  19. Loranger, Carol S. “‘Character and Success’: Teaching Sister Carrie in the Context ofan Ongoing American Debate.” Dreiser Studi es 29.1/2 (1998): 74–84. MLA International Bibliography. Web. 6 January 2014.Google Scholar
  20. Martin, Elaine. “Intertextuality: An Introduction.” The Comparatist 35 (May 2011): 148–51. Humanities Index. Web. 30 November 2013.CrossRefGoogle Scholar
  21. Mills, Angela. “‘The Sweet Word,’ Sister: The Transformative Threat of Sisterhood and The Blithedale RomancerATQ 17.2 (June 2003): 97–121. MLA International Bibliography. Web. 3 January 2014.Google Scholar
  22. Mulford, Carla. “Writing Women in Early American Studies: On Canons, Feminist Critique, and the Work of Writing Women into History.” Tulsa Studies in Women’s Literature 26.1 (Spring 2007): 107–18. JSTOR. Web. 12 January 2014.Google Scholar
  23. Papke, Mary E. “Mary E. Papke on ‘The Story of an Hour.’” Kate Chopin A Study of the Short Fiction. Ed. Bernard Koloski. New York: Twayne Publishers, 1996. 132–4. Print.Google Scholar
  24. Robinson, Lillian S. “Treason Our Text: Feminist Challenges to the Literary Canon.” Tulsa Studies in Women’s Literature 2.1 (Spring 1983): 83–98. JSTOR. Web. 12 January 2014.CrossRefGoogle Scholar
  25. Toth, Emily. “Kate Chopin on Divine Love and Suicide: Two Rediscovered Articles.” American Literature 63.1 (March 1991): 115–21. JSTOR. Web. 26 November 2013.CrossRefGoogle Scholar
  26. Weatherford, K. J. “Courageous Souls: Kate Chopin’s Women Artists.” American Studies in Scandinavia 26 (1994): 96–112. American Studies in Scandinavia Online. Web. 26 November 2013.Google Scholar
  27. Wolter, Jurgen. “Southern Hesters: Hawthorne’s Influence on Kate Chopin, Toni Morrison, William Faulkner, and Tennessee Williams.” Southern Quarterly 50.1 (Fall 2012): 24–41. MLA International Bibliography. Web. 13 December 2014.Google Scholar
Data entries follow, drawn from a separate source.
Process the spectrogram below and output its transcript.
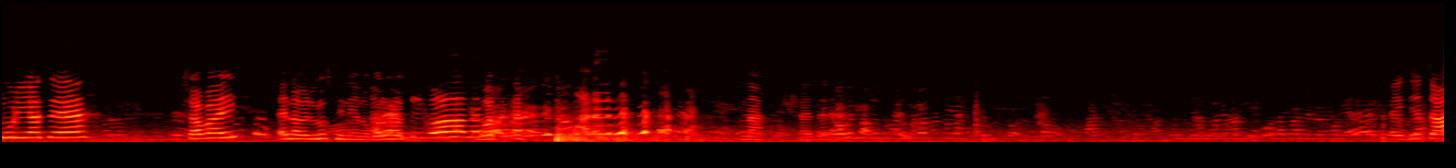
মুড়ি আছে। সবাই এই না লুচি নিয়ে নাও গরম লাগবে। না এই যে চা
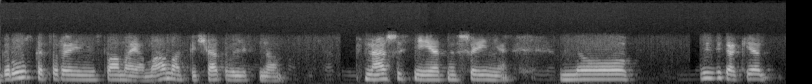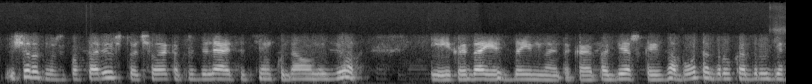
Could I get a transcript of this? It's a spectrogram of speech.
груз, который несла моя мама, отпечатывались на наши с ней отношения. Но, видите как, я еще раз, может, повторюсь, что человек определяется тем, куда он идет. И когда есть взаимная такая поддержка и забота друг о друге,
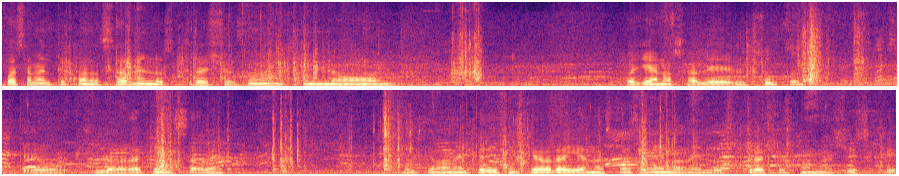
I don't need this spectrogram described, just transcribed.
Supuestamente cuando salen los hunt no pues ya no sale el super. Pero la verdad quién sabe. Últimamente dicen que ahora ya no están saliendo ni los hunt, así es que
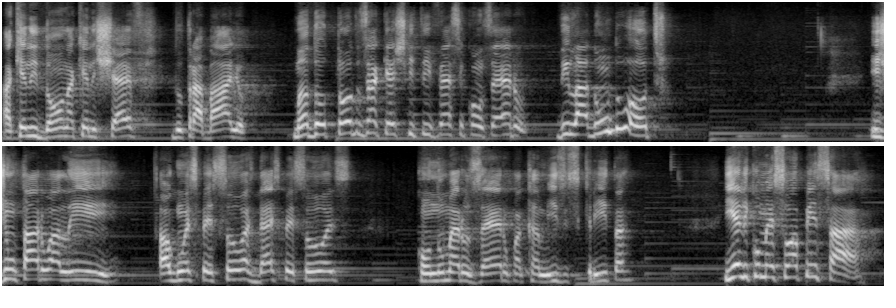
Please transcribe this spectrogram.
aquele dono, aquele chefe do trabalho mandou todos aqueles que tivessem com zero de lado um do outro. E juntaram ali algumas pessoas, dez pessoas, com o número zero, com a camisa escrita. E ele começou a pensar:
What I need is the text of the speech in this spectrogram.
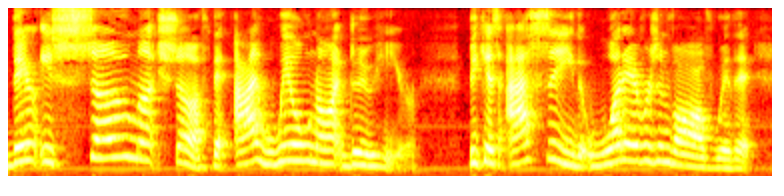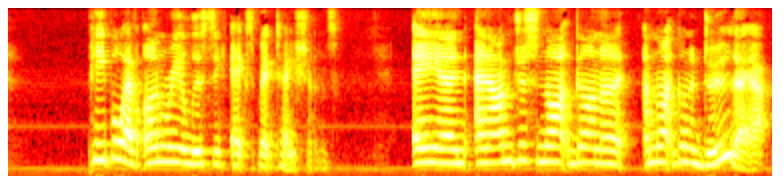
there is so much stuff that I will not do here because I see that whatever's involved with it, people have unrealistic expectations. And and I'm just not gonna I'm not gonna do that.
Copyright information

© Heather Ostman and Kate O’Donoghue 2015

Authors and Affiliations

  • Patricia J. Sehulster

There are no affiliations available

Personalised recommendations